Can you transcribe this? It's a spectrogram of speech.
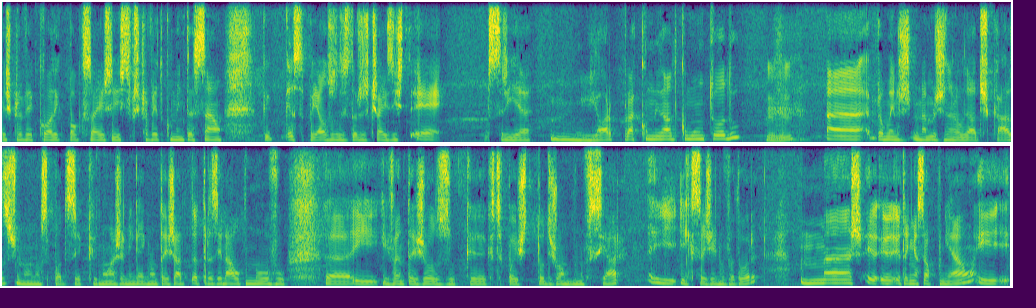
escrever código para o que já existe, escrever documentação, que, que apoiar os utilizadores que já existe, é, seria melhor para a comunidade como um todo. Uhum. Uh, pelo menos na generalidade dos casos, não, não, se pode dizer que não haja ninguém que não esteja a, a trazer algo novo uh, e, e, vantajoso que, que, depois todos vão beneficiar e, e que seja inovador, mas eu, eu, tenho essa opinião e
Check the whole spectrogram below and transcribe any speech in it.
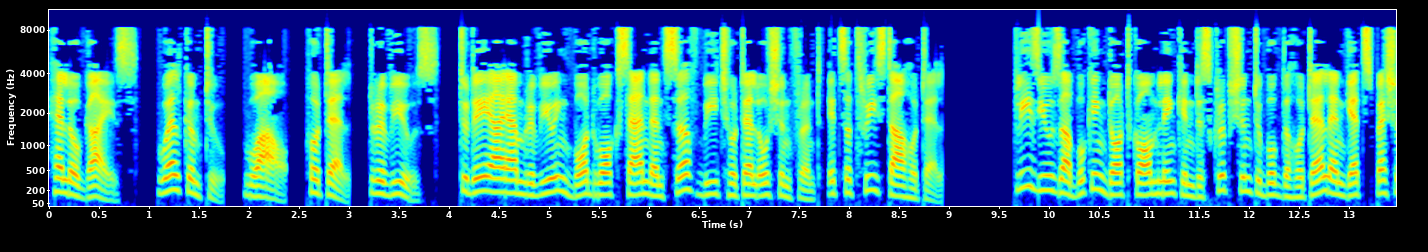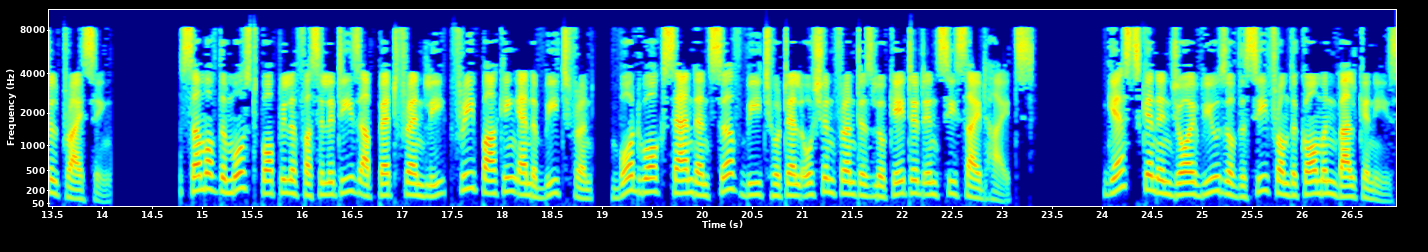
Hello guys. Welcome to Wow Hotel Reviews. Today I am reviewing Boardwalk Sand and Surf Beach Hotel Oceanfront. It's a 3-star hotel. Please use our booking.com link in description to book the hotel and get special pricing. Some of the most popular facilities are pet friendly, free parking and a beachfront. Boardwalk Sand and Surf Beach Hotel Oceanfront is located in Seaside Heights. Guests can enjoy views of the sea from the common balconies.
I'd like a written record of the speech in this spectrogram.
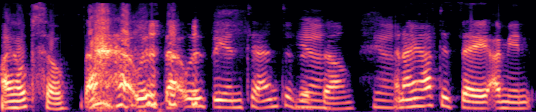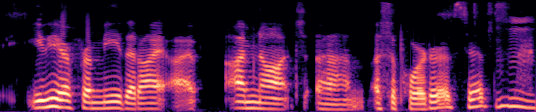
I hope so. that was that was the intent of the yeah, film. Yeah. And I have to say, I mean, you hear from me that I, I I'm not um, a supporter of SIBS. Mm-hmm.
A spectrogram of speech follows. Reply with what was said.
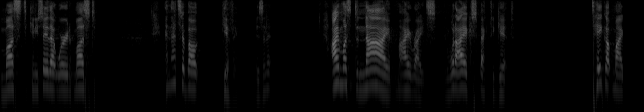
must, can you say that word? Must. And that's about giving, isn't it? I must deny my rights and what I expect to get. Take up my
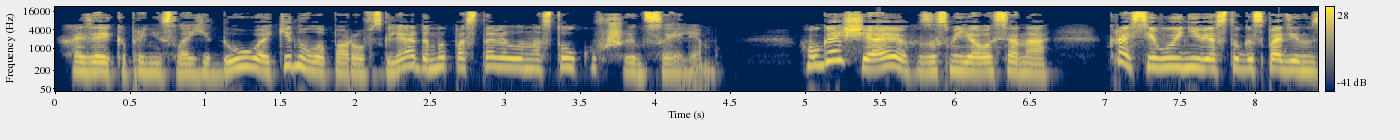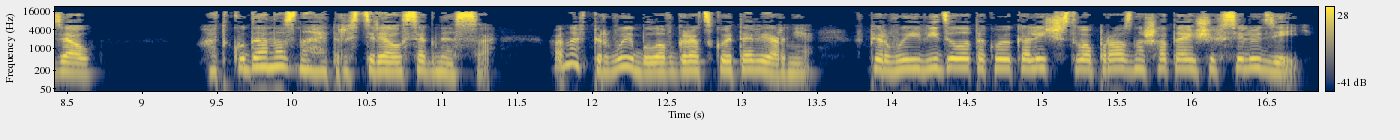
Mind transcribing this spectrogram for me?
Хозяйка принесла еду, окинула пару взглядом и поставила на стол кувшин с элем. «Угощаю», — засмеялась она. «Красивую невесту господин взял». «Откуда она знает?» — растерялась Агнесса. Она впервые была в городской таверне, впервые видела такое количество праздно шатающихся людей.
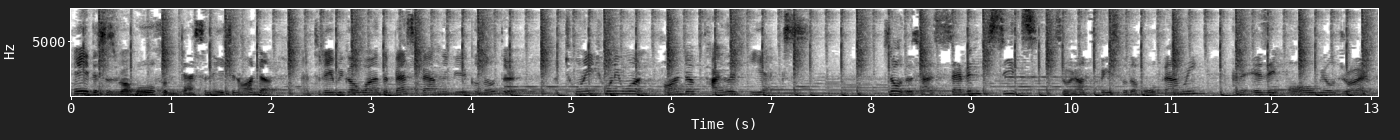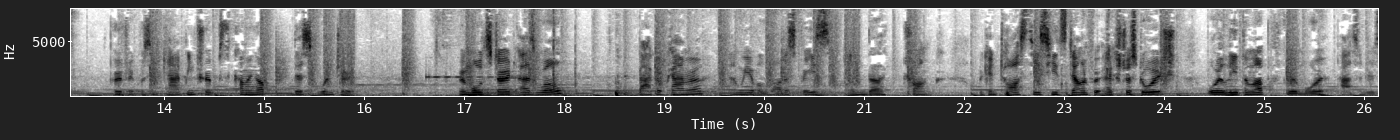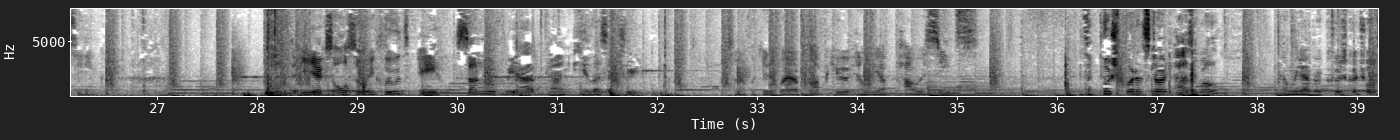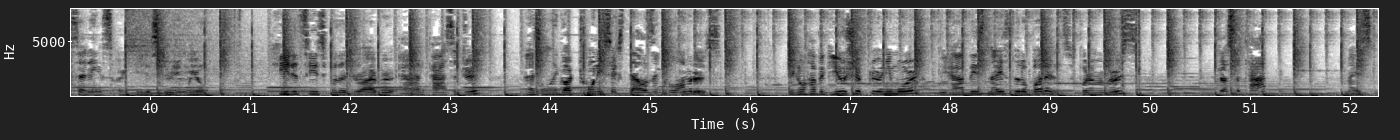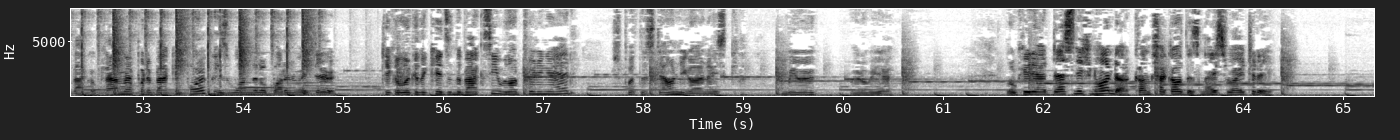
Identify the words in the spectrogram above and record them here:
Hey, this is Rahul from Destination Honda, and today we got one of the best family vehicles out there, the 2021 Honda Pilot EX. So this has seven seats, so enough space for the whole family, and it is a all-wheel drive. Perfect for some camping trips coming up this winter. Remote start as well, backup camera, and we have a lot of space in the trunk. We can toss these seats down for extra storage or leave them up for more passenger seating. The EX also includes a sunroof we have and keyless entry. Sunroof located right up top here and we have power seats. It's a push button start as well. And we have our cruise control settings, our heated steering wheel, heated seats for the driver and passenger, and it's only got 26,000 kilometers. We don't have a gear shifter anymore. We have these nice little buttons. Put in reverse, just a tap. Nice backup camera, put it back in park. There's one little button right there. Take a look at the kids in the back seat without turning your head. Just put this down, you got a nice mirror right over here. Located at Destination Honda. Come check out this nice ride today.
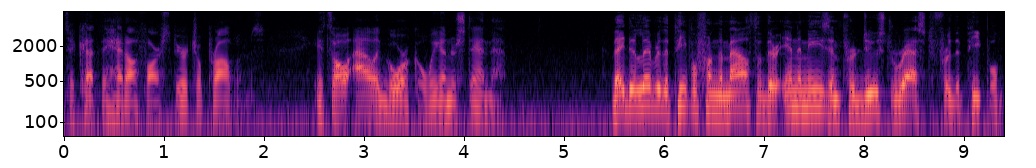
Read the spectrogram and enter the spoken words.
to cut the head off our spiritual problems. It's all allegorical. We understand that. They delivered the people from the mouth of their enemies and produced rest for the people.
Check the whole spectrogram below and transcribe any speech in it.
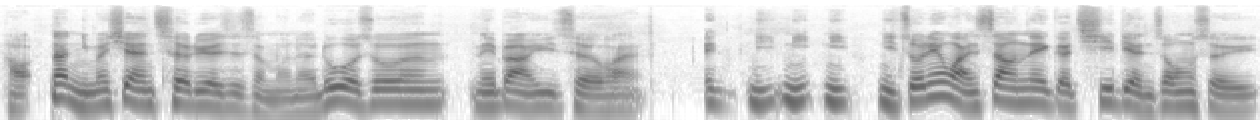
好，那你们现在策略是什么呢？如果说没办法预测的话，哎，你你你你昨天晚上那个七点钟所以。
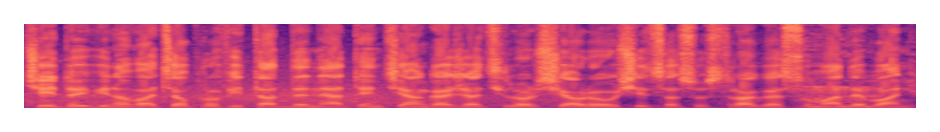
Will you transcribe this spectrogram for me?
Cei doi vinovați au profitat de neatenția angajaților și au reușit să sustragă suma de bani.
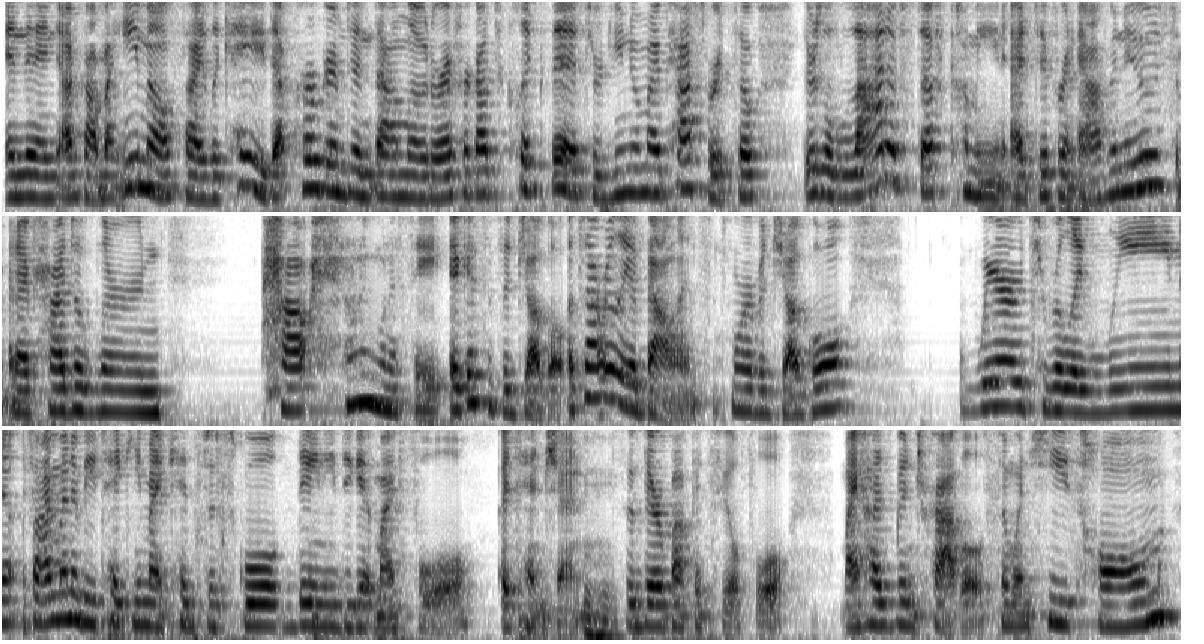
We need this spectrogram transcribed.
And then I've got my email side like, hey, that program didn't download, or I forgot to click this, or do you know my password? So there's a lot of stuff coming at different avenues. And I've had to learn how I don't even want to say I guess it's a juggle. It's not really a balance. It's more of a juggle where to really lean. If I'm going to be taking my kids to school, they need to get my full attention. Mm-hmm. So their buckets feel full. My husband travels. So when he's home,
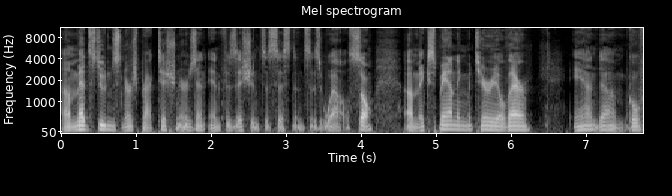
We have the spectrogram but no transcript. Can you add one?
uh, med students, nurse practitioners, and, and physicians' assistants as well. So, um, expanding material there, and um, go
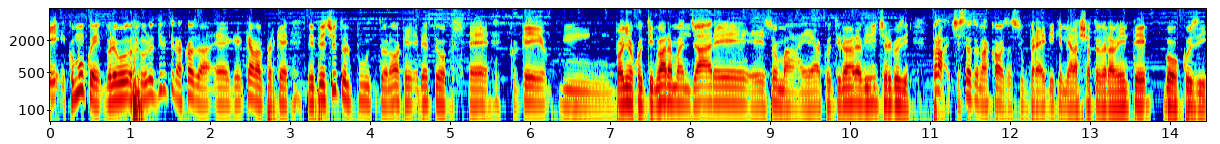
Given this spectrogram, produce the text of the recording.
E comunque volevo, volevo dirti una cosa, eh, che cava, perché mi è piaciuto il punto no? che hai detto eh, che mh, vogliono continuare a mangiare e, insomma, e a continuare a vincere così. Però c'è stata una cosa su Brady che mi ha lasciato veramente boh, così.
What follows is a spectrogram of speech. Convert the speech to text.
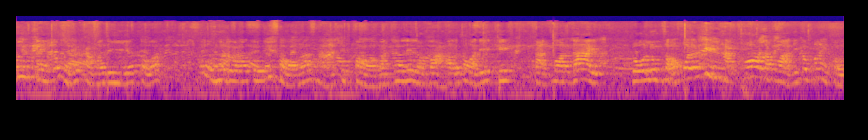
ลูกเกมก็เหมือนจะกลับมาดีครับแต่ว่า อ้โหพอโดนประตูที่สองแล้วสามติดต่อมันก็เล่นลำบากเอาแล้วจังหวะนี้คิกตัดบอลได้โดนลุมสองคนแล้วยิงหักข้อจังหวะนี้ก็ไม่ตรง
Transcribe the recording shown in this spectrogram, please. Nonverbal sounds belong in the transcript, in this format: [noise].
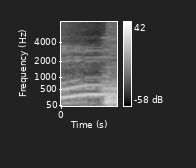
Thank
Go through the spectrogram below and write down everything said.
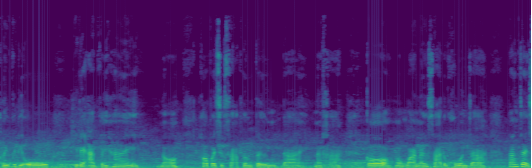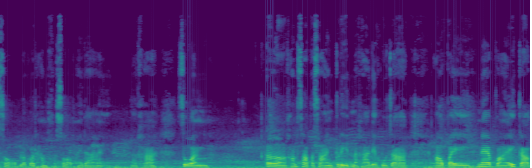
คลิปวิดีโอที่ได้อัดไปให้เนาะเข้าไปศึกษาเพิ่มเติมได้นะคะ ก็หวังว่านักศึกษาทุกคนจะตั้งใจสอบแล้วก็ทำข้อสอบให้ได้นะคะ ส่วนคำศัพท์ภาษาอังกฤษนะคะ เดี๋ยวครูจะเอาไปแนบไว้กับ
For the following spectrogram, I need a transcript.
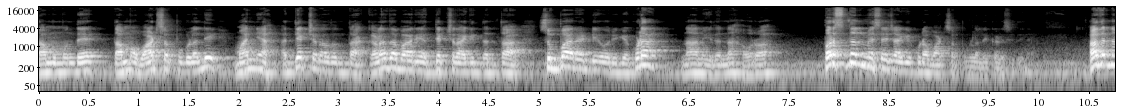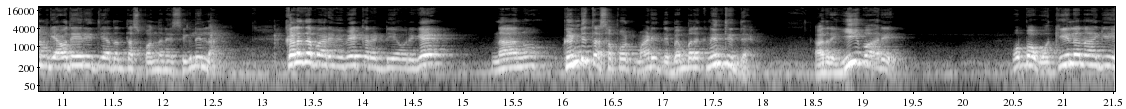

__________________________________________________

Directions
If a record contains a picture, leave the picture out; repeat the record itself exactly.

Answer section
Can you transcribe this? It's a spectrogram of speech.
escrever código para o que já existe, escrever documentação, que, que apoiar os utilizadores que já existe, é, seria melhor para a comunidade como um todo. Uhum. Uh, pelo menos na generalidade dos casos, não, não, se pode dizer que não haja ninguém que não esteja a, a trazer algo novo uh, e, e, vantajoso que, que, depois todos vão beneficiar e, e que seja inovador, mas eu, eu, tenho essa opinião e
Check the whole spectrogram below and transcribe any speech in it.
Hello guys. Welcome to Wow Hotel Reviews. Today I am reviewing Boardwalk Sand and Surf Beach Hotel Oceanfront. It's a 3-star hotel. Please use our booking.com link in description to book the hotel and get special pricing. Some of the most popular facilities are pet friendly, free parking and a beachfront. Boardwalk Sand and Surf Beach Hotel Oceanfront is located in Seaside Heights. Guests can enjoy views of the sea from the common balconies.
I'd like a written record of the speech in this spectrogram.
I hope so. that was that was the intent of the yeah, film. Yeah. And I have to say, I mean, you hear from me that I, I I'm not um, a supporter of SIBS. Mm-hmm.
A spectrogram of speech follows. Reply with what was said.
must, can you say that word? Must. And that's about giving, isn't it? I must deny my rights and what I expect to get. Take up my
Mind transcribing this spectrogram for me?
Хозяйка принесла еду, окинула пару взглядом и поставила на стол кувшин с элем. «Угощаю», — засмеялась она. «Красивую невесту господин взял». «Откуда она знает?» — растерялась Агнесса. Она впервые была в городской таверне, впервые видела такое количество праздно шатающихся людей.
Identify the words in the spectrogram above and record them here:
Hey, this is Rahul from Destination Honda, and today we got one of the best family vehicles out there, the 2021 Honda Pilot EX. So this has seven seats, so enough space for the whole family, and it is a all-wheel drive. Perfect for some camping trips coming up this winter. Remote start as well, backup camera, and we have a lot of space in the trunk. We can toss these seats down for extra storage or leave them up for more passenger seating. The EX also includes a sunroof we have and keyless entry. Sunroof located right up top here and we have power seats. It's a push button start as well. And we have our cruise control settings, our heated steering wheel, heated seats for the driver and passenger, and it's only got 26,000 kilometers. We don't have a gear shifter anymore. We have these nice little buttons. Put in reverse, just a tap. Nice backup camera, put it back in park. There's one little button right there. Take a look at the kids in the back seat without turning your head. Just put this down, you got a nice mirror right over here. Located at Destination Honda. Come check out this nice ride today.
Read the spectrogram and enter the spoken words.
to cut the head off our spiritual problems. It's all allegorical. We understand that. They delivered the people from the mouth of their enemies and produced rest for the people.
Check the whole spectrogram below and transcribe any speech in it.
好，那你们现在策略是什么呢？如果说没办法预测的话，哎，你你你你昨天晚上那个七点钟所以。
Will you transcribe this spectrogram for me?
Cei doi vinovați au profitat de neatenția angajaților și au reușit să sustragă suma de bani.
We need this spectrogram transcribed.
And then I've got my email side like, hey, that program didn't download, or I forgot to click this, or do you know my password? So there's a lot of stuff coming at different avenues. And I've had to learn how I don't even want to say I guess it's a juggle. It's not really a balance. It's more of a juggle where to really lean. If I'm going to be taking my kids to school, they need to get my full attention. Mm-hmm. So their buckets feel full. My husband travels. So when he's home,
We have the spectrogram but no transcript. Can you add one?
uh, med students, nurse practitioners, and, and physicians' assistants as well. So, um, expanding material there, and um, go
Given this spectrogram, produce the text of the recording.
E comunque volevo, volevo dirti una cosa, eh, che cava, perché mi è piaciuto il punto no? che hai detto eh, che mh, vogliono continuare a mangiare e, insomma, e a continuare a vincere così. Però c'è stata una cosa su Brady che mi ha lasciato veramente boh, così.
What follows is a spectrogram of speech. Convert the speech to text.
ลูกเกมก็เหมือนจะกลับมาดีครับแต่ว่า อ้โหพอโดนประตูที่สองแล้วสามติดต่อมันก็เล่นลำบากเอาแล้วจังหวะนี้คิกตัดบอลได้โดนลุมสองคนแล้วยิงหักข้อจังหวะนี้ก็ไม่ตรง
Transcribe the recording shown in this spectrogram, please. Nonverbal sounds belong in the transcript, in this format: [noise].
Thank
Go through the spectrogram below and write down everything said.
คลิปวิดีโอที่ได้อัดไปให้เนาะเข้าไปศึกษาเพิ่มเติมได้นะคะ ก็หวังว่านักศึกษาทุกคนจะตั้งใจสอบแล้วก็ทำข้อสอบให้ได้นะคะ ส่วนคำศัพท์ภาษาอังกฤษนะคะ เดี๋ยวครูจะเอาไปแนบไว้กับ
For the following spectrogram, I need a transcript.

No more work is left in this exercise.